August 29, 2014 12:26 AM
U.S. President Barack Obama has ruled out sending ground troops to Iraq to fight militants of the so-called Islamic State, or ISIS, despite officials in Washington describing the extremist group as the biggest threat the United States has faced in years. Henry Ridgwell reports from London on the growing uncertainty over whether the West’s response to ISIS will be enough to defeat the terrorist threat.
Video

Video Is West Doing Enough to Tackle Islamic State?

U.S. President Barack Obama has ruled out sending ground troops to Iraq to fight militants of the so-called Islamic State, or ISIS, despite officials in Washington describing the extremist group as the biggest threat the United States has faced in years. Henry Ridgwell reports from London on the growing uncertainty over whether the West’s response to ISIS will be enough to defeat the terrorist threat.
Video

Video Pachyderms Play Polo to Raise Money for Elephants

Polo, the ancient team competition typically played on horseback, is known as the “sport of kings.” However, the royal version for one annual event in Thailand swaps the horse for the kingdom’s national symbol - the elephant. VOA Correspondent Steve Herman in Samut Prakan reports that the King’s Cup Elephant Polo tournament is all for a good cause.
Video

Video Coalition to Fight Islamic State Could Reward Assad

The United States along with European and Mideast allies are considering a broader assault against Islamic State fighters who have spread from Syria into Iraq and risk further destabilizing an already troubled region. But as VOA State Department Correspondent Scott Stearns reports, confronting those militants could end up helping the embattled Syrian President Bashar al-Assad.
Video

Video Made in America Socks Get Toehold in Online Fashion Market

Three young entrepreneurs are hoping to revolutionize the high-end sock industry by introducing all-American creations of their own. And they’re doing most of it the old-fashioned way. VOA’s Julie Taboh recently caught up with them to learn what goes into making their one-of-a-kind socks.
Video

Video Americans, Ex-Pats Send Relief Supplies to West Africa

Health organizations from around the world are sending supplies and specialists to the West African countries that are dealing with the worst Ebola outbreak in history. On a smaller scale, ordinary Americans and African expatriates living in the United States are doing the same. VOA's Carol Pearson reports.
Video

Video America's Most Popular Artworks Displayed in Public Places
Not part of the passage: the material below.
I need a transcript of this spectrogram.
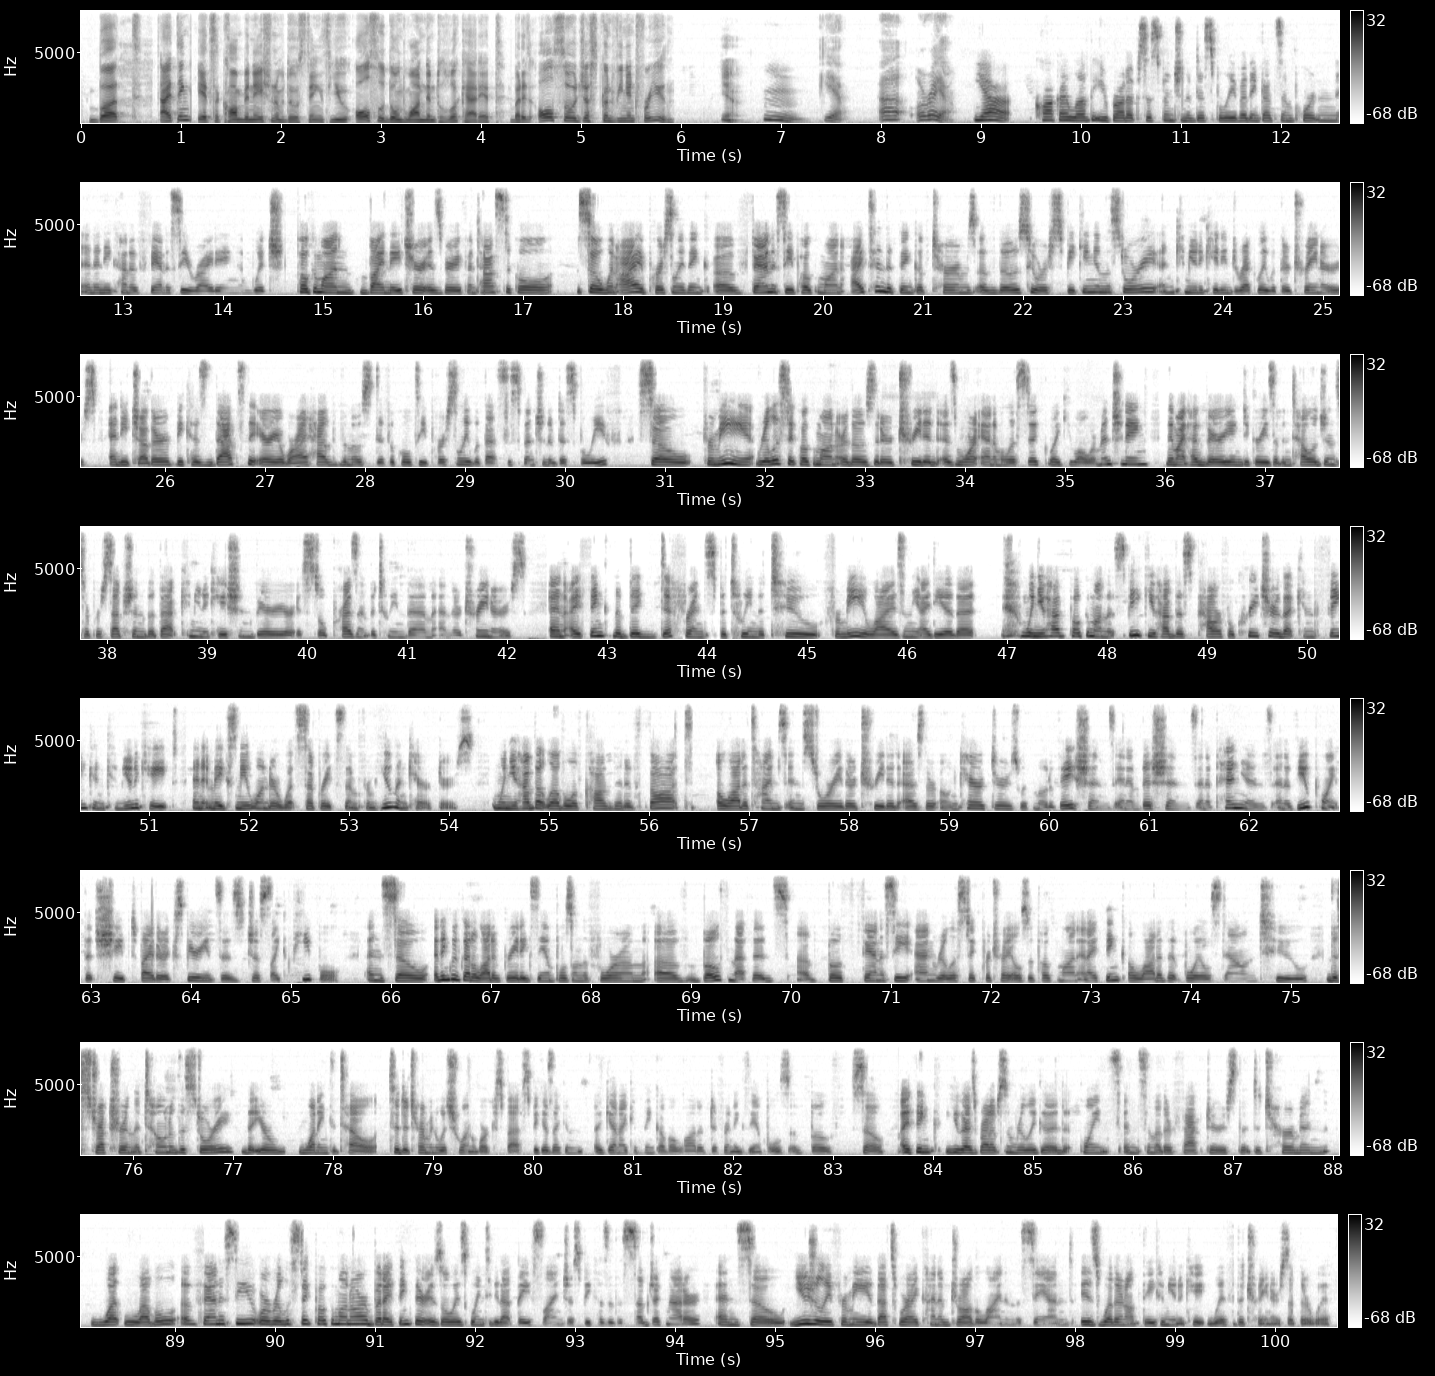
But I think it's a combination of those things. You also don't want them to look at it, but it's also just convenient for you. Yeah. Hmm. Yeah. Uh, Aurea. Yeah. Clock, I love that you brought up suspension of disbelief. I think that's important in any kind of fantasy writing, which Pokemon by nature is very fantastical so when I personally think of fantasy Pokemon, I tend to think of terms of those who are speaking in the story and communicating directly with their trainers and each other because that's the area where I have the most difficulty personally with that suspension of disbelief. So for me, realistic Pokemon are those that are treated as more animalistic, like you all were mentioning. They might have varying degrees of intelligence or perception, but that communication barrier is still present between them and their trainers. And I think the big difference between the two for me lies in the idea that when you have Pokemon that speak, you have this powerful creature that can think and communicate, and it makes me wonder what separates them from human characters. When you have that level of cognitive thought, a lot of times in story, they're treated as their own characters with motivations and ambitions and opinions and a viewpoint that's shaped by their experiences, just like people. And so I think we've got a lot of great examples on the forum of both methods, of both fantasy and realistic portrayals of Pokemon. And I think a lot of it boils down to the structure and the tone of the story that you're wanting to tell to determine which one works best. Because I can, again, I can think of a lot of different examples of both. So I think you guys brought up some really good points and some other factors that determine what level of fantasy or realistic Pokemon are. But I think there is always going to be that baseline just because of the subject matter. And so usually for me, that's where I kind of draw the line in the sand is whether or not they communicate with the trainers that they're with.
Public places in cities across America were turned into open-air art galleries in August. Pictures of the nation’s most popular artworks were displayed on billboards, bus shelters, subway platforms and more. The idea behind “Art Everywhere,” a collaborative campaign by five major museums is to allow more people to enjoy art and learn about the country’s culture and history. Faiza Elmasry has more.
Video

Video Chinese Doctors Use 3-D Spinal Implant

A Chinese boy suffering from a debilitating bone disease has become the first patient with a part of his spine created in a three-dimensional printer. Doctors say he will soon regain normal mobility. VOA’s George Putic reports.
Video

Video Uneasy Calm Settles Over Israel, Gaza Strip

Israel and the Gaza Strip have been calm since a cease-fire set in Tuesday evening, ending seven weeks of hostilities. Hamas, which controls Gaza, declared victory. Israelis were more wart. VOA’s Scott Bobb reports from Jerusalem.
Video

Video India’s Leprosy Battle Stymied by Continuing Stigma

Medical advancements in the treatment of leprosy have greatly diminished its impact around the world, largely eliminating the disease from most countries. India made great strides in combating leprosy, but still accounts for a majority of the world’s new cases each year, and the number of newly infected Indians is rising - more than 130,000 recorded last year. Doctors there say the problem has more to do with society than science. Shaikh Azizur Rahman reports from Kolkata.
Video

Video Scientists Unlock Mystery of Bird Flocks

How can flocks of birds, schools of fish or herds of antelope suddenly change direction -- all the individuals adjusting their movement in concert, at seemingly the same time? British researchers now have some insights into this behavior, which has puzzled scientists for a long time. VOA's George Putic has more.

AppleAndroid